| AIM OF THE EXERCISE |
Return the whole listing exactly, omitting the pictures.

| MATERIAL SUPPLIED |
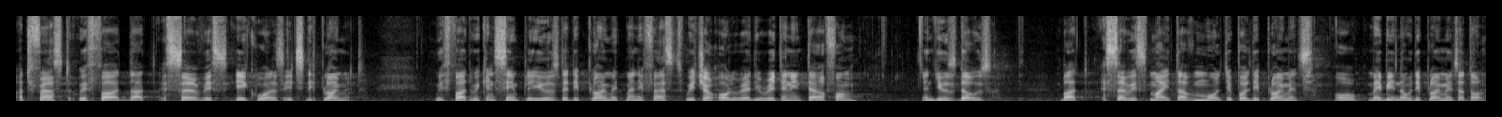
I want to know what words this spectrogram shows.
at first, we thought that a service equals its deployment. We thought we can simply use the deployment manifests, which are already written in Terraform, and use those. But a service might have multiple deployments, or maybe no deployments at all.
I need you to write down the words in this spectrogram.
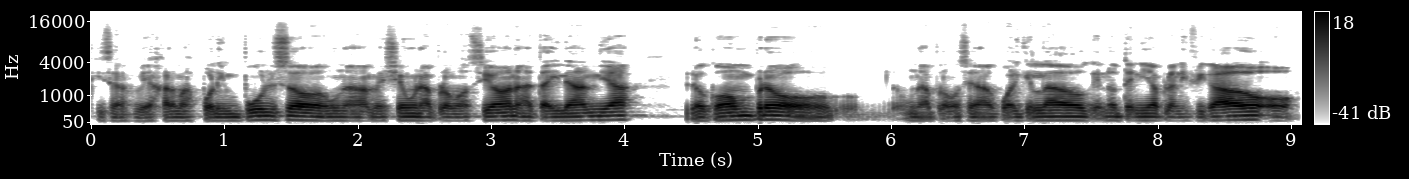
quizás viajar más por impulso, una, me llevo una promoción a Tailandia, lo compro, o una promoción a cualquier lado que no tenía planificado, o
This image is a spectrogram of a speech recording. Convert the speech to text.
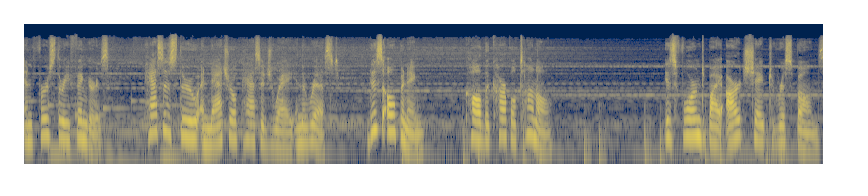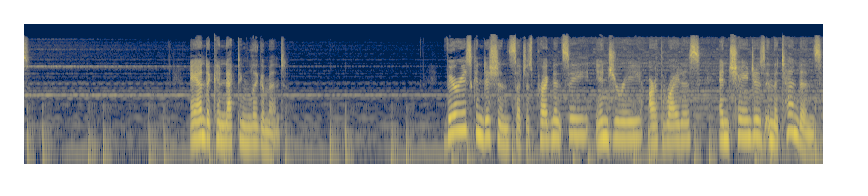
and first three fingers, passes through a natural passageway in the wrist. This opening, called the carpal tunnel, is formed by arch-shaped wrist bones and a connecting ligament. Various conditions such as pregnancy, injury, arthritis, and changes in the tendons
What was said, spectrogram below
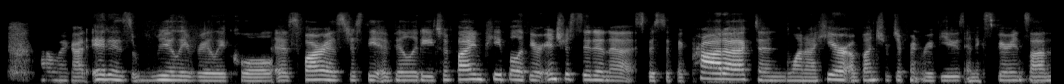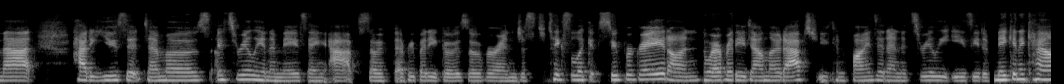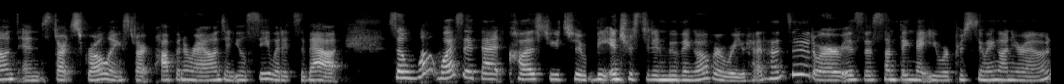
Oh my God, it is really, really cool as far as just the ability to find people. If you're interested in a specific product and want to hear a bunch of different reviews and experience on that, how to use it, demos, it's really an amazing app. So if everybody goes over and just takes a look at Super Great on wherever they download apps, you can find it. And it's really easy to make an account and start scrolling, start popping around, and you'll see what it's about. So, what was it that caused you to be interested in moving over? Were you headhunted, or is this something that you were pursuing on your own?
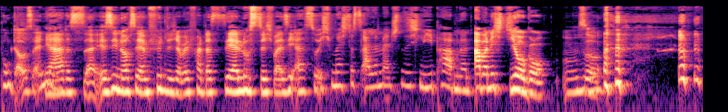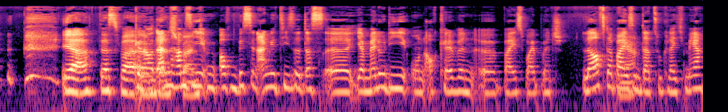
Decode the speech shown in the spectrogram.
Punkt aus Ende. Ja, das äh, ist sie noch sehr empfindlich, aber ich fand das sehr lustig, weil sie erst so, ich möchte, dass alle Menschen sich lieb haben, dann, aber nicht Yogo. Mhm. So. ja, das war. Genau, ähm, dann haben spannend. sie auch ein bisschen angeteasert, dass äh, ja Melody und auch Calvin äh, bei Swipe Match Love dabei ja. sind, dazu gleich mehr.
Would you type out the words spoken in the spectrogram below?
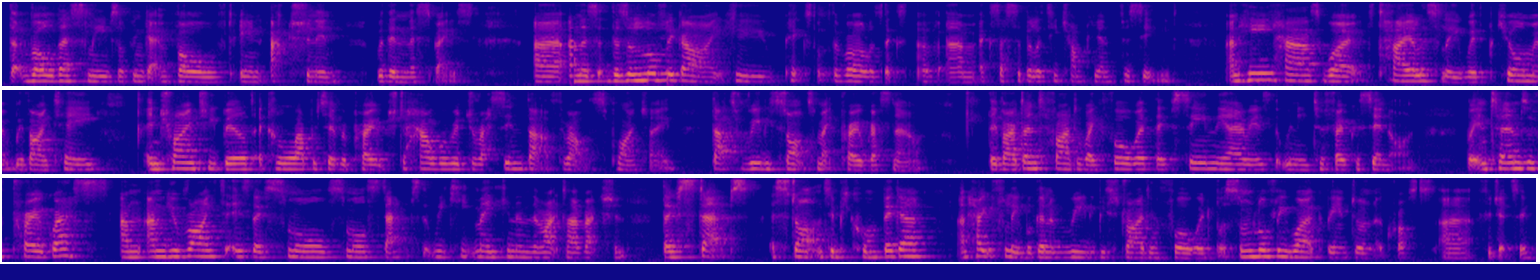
that roll their sleeves up and get involved in actioning within this space. Uh, and there's there's a lovely guy who picks up the role as of um, accessibility champion for Seed, and he has worked tirelessly with procurement, with IT, in trying to build a collaborative approach to how we're addressing that throughout the supply chain. That's really starting to make progress now. They've identified a way forward, they've seen the areas that we need to focus in on. But in terms of progress, and, and you're right, it is those small, small steps that we keep making in the right direction. Those steps are starting to become bigger, and hopefully we're going to really be striding forward. But some lovely work being done across uh, Fujitsu.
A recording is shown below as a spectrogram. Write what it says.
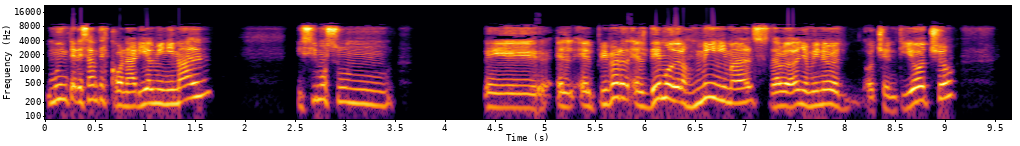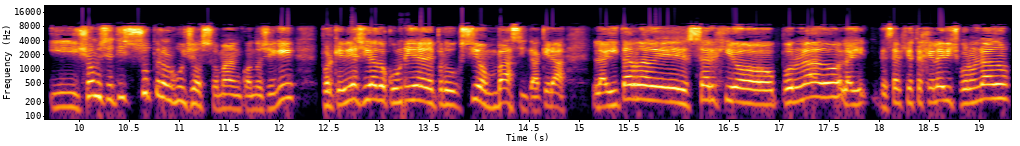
muy interesantes con Ariel Minimal. Hicimos un, eh, el, primer, el demo de los Minimals, del año 1988, y yo me sentí súper orgulloso, man, cuando llegué, porque había llegado con una idea de producción básica, que era la guitarra de Sergio por un lado, la, de Sergio Stegelevich por un lado,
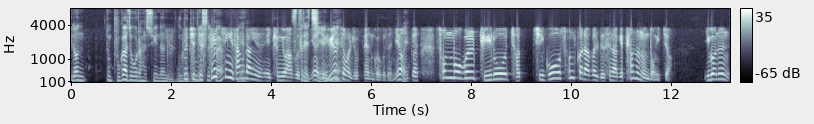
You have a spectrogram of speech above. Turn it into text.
이런 좀 부가적으로 할 수 있는 그렇죠. 운동들도 이제 있을까요? 스트레칭이 상당히 중요하거든요. 스트레칭, 유연성을 좁히는 거거든요. 네. 그러니까 손목을 뒤로 젖히고 손가락을 느슨하게 펴는 운동 있죠. 이거는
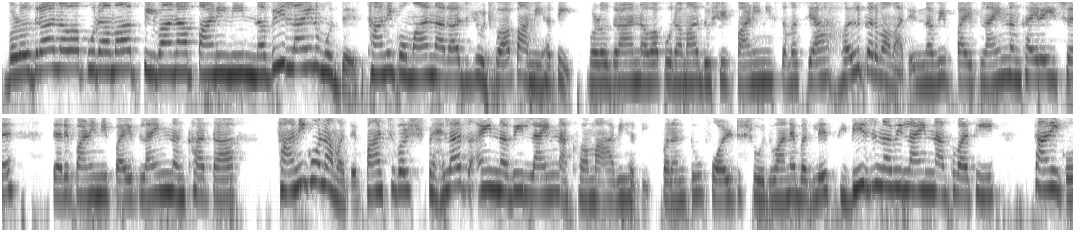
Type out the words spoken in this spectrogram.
વડોદરા, નવાપુરામાં પીવાના પાણીની નવી લાઈન મુદ્દે સ્થાનિકોમાં નારાજગી ઉઠવા પામી હતી. વડોદરા, નવાપુરામાં દૂષિત પાણીની સમસ્યા હલ કરવા માટે નવી પાઇપલાઇન નંખાઈ રહી છે. ત્યારે પાણીની પાઇપલાઇન નંખાતા સ્થાનિકોના મતે પાંચ વર્ષ પહેલા જ અહીં નવી લાઈન નાખવામાં આવી હતી. પરંતુ ફોલ્ટ શોધવાને બદલે સીધી જ નવી લાઈન નાખવાથી સ્થાનિકો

| RESULT |
I want to know what words this spectrogram shows.
at first, we thought that a service equals its deployment. We thought we can simply use the deployment manifests, which are already written in Terraform, and use those. But a service might have multiple deployments, or maybe no deployments at all.
I need you to write down the words in this spectrogram.
quizás viajar más por impulso, una, me llevo una promoción a Tailandia, lo compro, o una promoción a cualquier lado que no tenía planificado, o
This image is a spectrogram of a speech recording. Convert the speech to text.
and first three fingers, passes through a natural passageway in the wrist. This opening, called the carpal tunnel, is formed by arch-shaped wrist bones and a connecting ligament. Various conditions such as pregnancy, injury, arthritis, and changes in the tendons
What was said, spectrogram below
Oh my God, it is really, really cool as far as just the ability to find people. If you're interested in a specific product and want to hear a bunch of different reviews and experience on that, how to use it, demos, it's really an amazing app. So if everybody goes over and just takes a look at Super Great on wherever they download apps, you can find it. And it's really easy to make an account and start scrolling, start popping around, and you'll see what it's about. So, what was it that caused you to be interested in moving over? Were you headhunted, or is this something that you were pursuing on your own?
Decode the speech shown in the spectrogram.
Punkt aus Ende. Ja, das äh, ist sie noch sehr empfindlich, aber ich fand das sehr lustig, weil sie erst so, ich möchte, dass alle Menschen sich lieb haben, dann, aber nicht Yogo. Mhm. So. ja, das war. Genau, ähm, dann haben spannend. sie auch ein bisschen angeteasert, dass äh, ja Melody und auch Calvin äh, bei Swipe Match Love dabei ja. sind, dazu gleich mehr.
Would you type out the words spoken in the spectrogram below?
that roll their sleeves up and get involved in actioning within this space. Uh, and there's there's a lovely guy who picks up the role as of um, accessibility champion for Seed, and he has worked tirelessly with procurement, with IT, in trying to build a collaborative approach to how we're addressing that throughout the supply chain. That's really starting to make progress now. They've identified a way forward, they've seen the areas that we need to focus in on. But in terms of progress, and, and you're right, it is those small, small steps that we keep making in the right direction. Those steps are starting to become bigger, and hopefully we're going to really be striding forward. But some lovely work being done across uh, Fujitsu.
A recording is shown below as a spectrogram. Write what it says.
muy interesantes con Ariel Minimal. Hicimos un, eh, el, primer, el demo de los Minimals, del año 1988, y yo me sentí súper orgulloso, man, cuando llegué, porque había llegado con una idea de producción básica, que era la guitarra de Sergio por un lado, la, de Sergio Stegelevich por un lado,
You have a spectrogram of speech above. Turn it into text.
이런 좀 부가적으로 할 수 있는 그렇죠. 운동들도 이제 있을까요? 스트레칭이 상당히 중요하거든요. 스트레칭, 유연성을 좁히는 거거든요. 네. 그러니까 손목을 뒤로 젖히고 손가락을 느슨하게 펴는 운동 있죠. 이거는
Type out the words spoken in this spectrogram.
વડોદરા, નવાપુરામાં પીવાના પાણીની નવી લાઈન મુદ્દે સ્થાનિકોમાં નારાજગી ઉઠવા પામી હતી. વડોદરા, નવાપુરામાં દૂષિત પાણીની સમસ્યા હલ કરવા માટે નવી પાઇપલાઇન નંખાઈ રહી છે. ત્યારે પાણીની પાઇપલાઇન નંખાતા સ્થાનિકોના મતે પાંચ વર્ષ પહેલા જ અહીં નવી લાઈન નાખવામાં આવી હતી. પરંતુ ફોલ્ટ શોધવાને બદલે સીધી જ નવી લાઈન નાખવાથી સ્થાનિકો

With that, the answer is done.